It's congratulations this week to Marc Benioff, CEO of CRM firm salesforce.com for being appointed to head up the President's Information Technology Advisory Committee (PITAC). We're not sure how technologically-savvy George Bush is (though we're willing to hazard a pretty good guess!!!) so he probably needs as much good advice as he can get.
US Presidents have an enormous interest in the IT industry round about now in any administration as the next election comes into view and the campaign collecting cans start to get rattled. Bill Clinton was a notorious panderer to the whims of IT CEOs who wanted to think they had the President's ear and worked them like a pro by pandering to their egos. I suspect Bush has considerably less of that charm, but at least he doesn't have a vice president who claims to have invented the internet!
CRM vendors have been all over Washington like a bad rash since 9/11, arguing that their products and the like can make a major contribution to Homeland Security with some somewhat tastelessly going as far as to suggest that 9/11 might not have happened if the government and security forces had had a decent CRM system in place.
Anyone who's met him will realise that Benioff is a man who doesn't mince his words. He knows his own mind and he's only to ready to make sure that you know it too. There's quite a lot of banging on table tops that goes on from I can recall or maybe I just brought that out in him. Whatever else Bush gets, he will get a no-nonsense, unequivocal advice, I'm sure.
Mind you, Tom Siebel and Larry Ellison must be fizzing mad. Siebel has been hugely forceful in his presentations to politicos in Washington, while Ellison has long shouted out to be at the heart of any citizen ID database. Ellison at least has the comfort of seeing Oracle walk off with the Homeland Security technology contract that Siebel had coveted so much.
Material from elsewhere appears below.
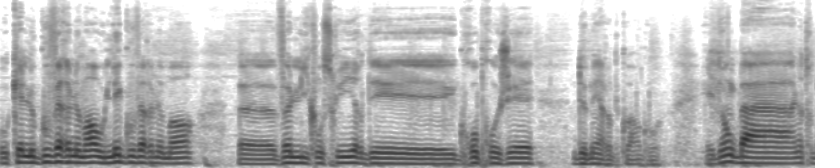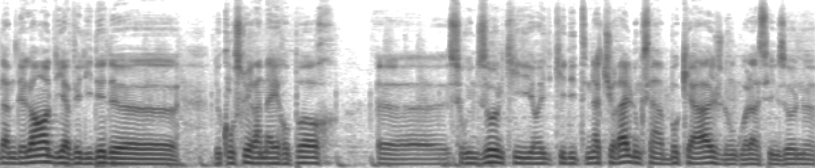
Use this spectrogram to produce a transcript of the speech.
auxquels le gouvernement ou les gouvernements veulent y construire des gros projets de merde, quoi, en gros. Et donc, bah, à Notre-Dame-des-Landes, il y avait l'idée de, de construire un aéroport euh, sur une zone qui, qui est naturelle, donc c'est un bocage, donc voilà, c'est une zone euh,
So good luck to Benioff! Let's hope he pushes things along in the right direction. CRM has an enormously powerful role to play as Citizen Relationship Management in the public sector around the globe. If Benioff's presence on the PITAC can help that argument get to the right ears, then it will be a good thing all round.